Pupils from Woodfield Infant and Junior Schools in Penn receive their first delivery of cereals
Pupils receiving their delivery of cereals

Pupils from Woodfield Infant and Junior Schools in Penn receive their first delivery of cereals from Caroline Price of The Well
Pupils receiving cereals from Caroline Price

Starting shortly, free boxes of Kellogg's Cornflakes and Rice Krispies will be provided at participating schools and nurseries to enable youngsters to enjoy a healthy breakfast and set them up for a day's learning.

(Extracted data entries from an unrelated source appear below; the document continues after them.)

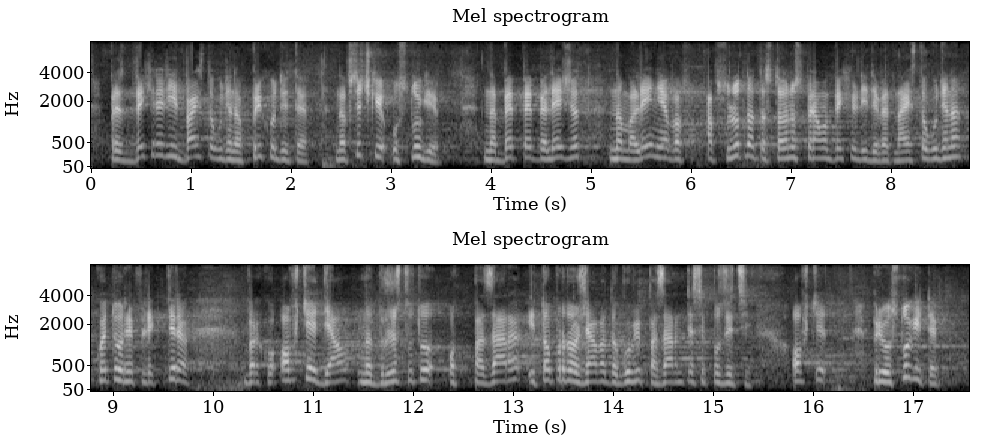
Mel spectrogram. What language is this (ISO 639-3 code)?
bul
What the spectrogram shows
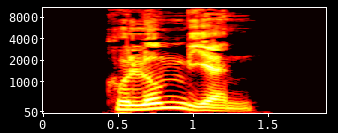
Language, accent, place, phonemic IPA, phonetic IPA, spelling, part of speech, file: German, Germany, Berlin, /koˈlʊmbiən/, [kʰoˈlʊmbiən], Kolumbien, proper noun, De-Kolumbien.ogg
- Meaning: Colombia (a country in South America)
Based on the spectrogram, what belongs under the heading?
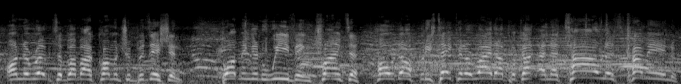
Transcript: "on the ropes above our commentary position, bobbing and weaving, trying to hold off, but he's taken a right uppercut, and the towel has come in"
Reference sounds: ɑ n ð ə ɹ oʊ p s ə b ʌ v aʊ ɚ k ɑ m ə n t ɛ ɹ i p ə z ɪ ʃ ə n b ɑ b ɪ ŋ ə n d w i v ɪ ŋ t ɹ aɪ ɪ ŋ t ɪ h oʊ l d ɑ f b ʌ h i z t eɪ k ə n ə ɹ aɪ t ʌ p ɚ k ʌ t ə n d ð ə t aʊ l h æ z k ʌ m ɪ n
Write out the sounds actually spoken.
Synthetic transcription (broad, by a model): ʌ n ð ə ɹ oʊ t s ə b ʌ v aʊ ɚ k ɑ m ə n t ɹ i p ə z ɪ ʃ ə n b ɑ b ɪ ŋ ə n w i v ɪ ŋ t ɹ aɪ ɪ ŋ t ɪ h oʊ l d ɑ f b ʌ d i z t eɪ k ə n ə ɹ aɪ t ʌ p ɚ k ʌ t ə n ð ə t aʊ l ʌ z k ʌ m ɪ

Kellogg's and Wolverhampton based foodbank The Well have joined forces with Wolverhampton City Council to provide thousands of boxes of cereal to participating schools and Early Years settings.

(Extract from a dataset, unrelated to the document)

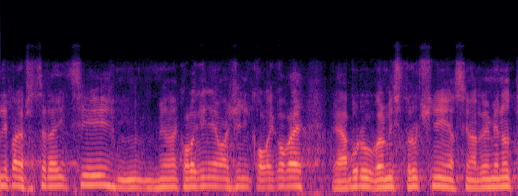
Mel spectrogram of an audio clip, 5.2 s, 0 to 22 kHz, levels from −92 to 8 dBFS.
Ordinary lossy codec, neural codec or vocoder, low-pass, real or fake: Opus, 16 kbps; codec, 16 kHz, 4 kbps, FunCodec, trained on Chinese and English, 50 frames a second; 7.2 kHz; fake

Councillor Phil Page, Wolverhampton City Council's Cabinet Member for Schools, Skills and Learning, said: "I am delighted that children and young people at many of our schools will be enjoying healthy and nutritious cereals thanks to this partnership with Kellogg's and The Well.

"Breakfast is the most important meal of the day; it gets your metabolism going and puts you in a good mood by helping to regulate blood sugar levels, so helps pupils perform better at school.

"Many of our schools and Early Years settings already provide food and drink through breakfast clubs, and this generous donation by Kellogg's and The Well will either supplement their breakfast clubs or enable them to set one up."

Among those schools and Early Years providers taking part are Woodfield Infant and Juniors, Palmers Cross Primary, Warstones Primary, Bushbury Nursery, Westcroft School, Bilston Nursery, Eastfield Nursery, Perry Hall, Penn Kids, Bingley Children's Centre, Nichola Tompkins and YMCA Wolverhampton.

Parents and children are being encouraged to swap to lower sugar cereals like cornflakes and other plain cereals as part of the Change4Life Sugar Swaps campaign.

Too much sugar means extra calories, which can cause fat to build up and could lead to heart disease, some cancers and type 2 diabetes.

Sugar Swaps aims to encourage families to swap sugary items for alternatives, for instance swapping sugary drinks for water or lower fat milk and chocolate biscuits for fresh fruit.

  • released: Monday 2 February, 2015